One of the older waitresses fell a few months ago. Osteoporosis had turned her bones to chalk, and she broke her wrist, shoulder and pelvis. Staff members went to BJ's and bought cases of candy and cookies, which they brought to work with the sign "Candy for Sarah. $1 Each." Every night since, we've all bought something, and an envelope of cash goes to Sarah's house once a week. I have half a dozen candy bars in my night stand table I still haven't gotten to. When one waiter's sister died unexpectedly, we got together a donation and everybody signed a card. When a kitchen staffer lost her mother, everybody pitched in. With such hard times and tips so below average, all year, the people at this restaurant still dug into their own almost empty wallets and gave anything they could. We're having a charity drive to donate a tiny percentage of our paychecks to help anybody in need and so far, almost eighty percent of the staff has signed up. New wait staff, wide-eyed and shivering with terror at how hard a job it actually is, are brought into the fold and protected by senior staffers, and we all have a kind word and a bit of patience for them. A Christmas party was given for the children of all the employees. Every kid got a present and an ornament they could decorate themselves; little bells made from old sauce cups and ribbon. They also donated dozens of toys and books to a children's charity for the holidays. On Christmas Eve, the managers had concocted a feast for us all. On New Year's, it was the same. Sacred kindness in such a silly place; my own breathless miracle of a Dickensonian Christmas and golden New Year. I had no resolution for 2011 except to keep the ball rolling on my memoir Freak. I didn't care about losing weight, or making more money, or finding a mate. I had my miracle, and my lovely, lovely wish to find the beauty in people. It was right here, among the sour cream and squeaky, slip-resistant shoes. So I grinned like a Cheshire cat and hauled thirty pound trays of food until right before midnight, when I was finally closed and could go home. I walked across the street to the bar where my co-worker Rose was waiting. A bunch of them had gone over to have a drink together. Rose had offered to give me a ride. I dislike bars, so texted her from outside.
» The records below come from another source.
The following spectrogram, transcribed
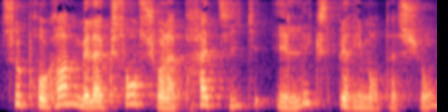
Ce programme met l'accent sur la pratique et l'expérimentation.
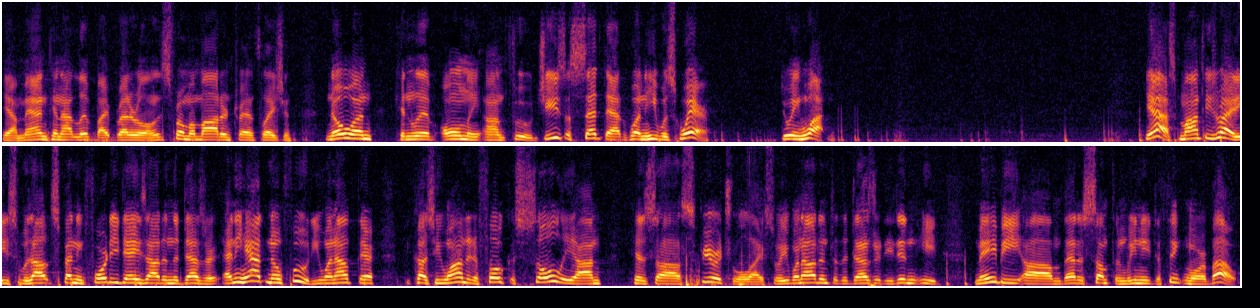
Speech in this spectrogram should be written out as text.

As we got in her car, both of us punch-drunk with exhaustion, I said, "I never got champagne. I've had such an incredibly wonderful year, I wanted to get champagne for tonight." She laughed wearily, said, "Well, it's too late now," and started the car.
Somebody tapped on the passenger window. It was Valerie, a rowdy, hilarious staffer. I rolled the window down and she said, "Ya wanna toast in the New Year? I got champagne in the trunk of my car." It was a tradition with Valerie. She told us she did it every year. So we tapped on various windows of different cars and they all opened their doors and came out into the damp cold air. We toasted in the New Year with pink champagne in paper cups and I thought I would never know a more precious, beloved night that this one. We were all bone weary and grinning like chesires, swaddled in cheap coats and thick mufflers, swilling $4.95 a bottle strawberry champagne like the finest Dom Perignon. I slurped mine and yelled, "Wait! Everybody, we have to toast my book. We have to toast Freak!" So we jammed our arms high in the sky and everybody shouted, "Rebecca's book! To Freak!" as the clock tolled in the New Year. Sophia added her own spin: "I'm RICH, BITCH!"
As I said, priceless. Happy New Year.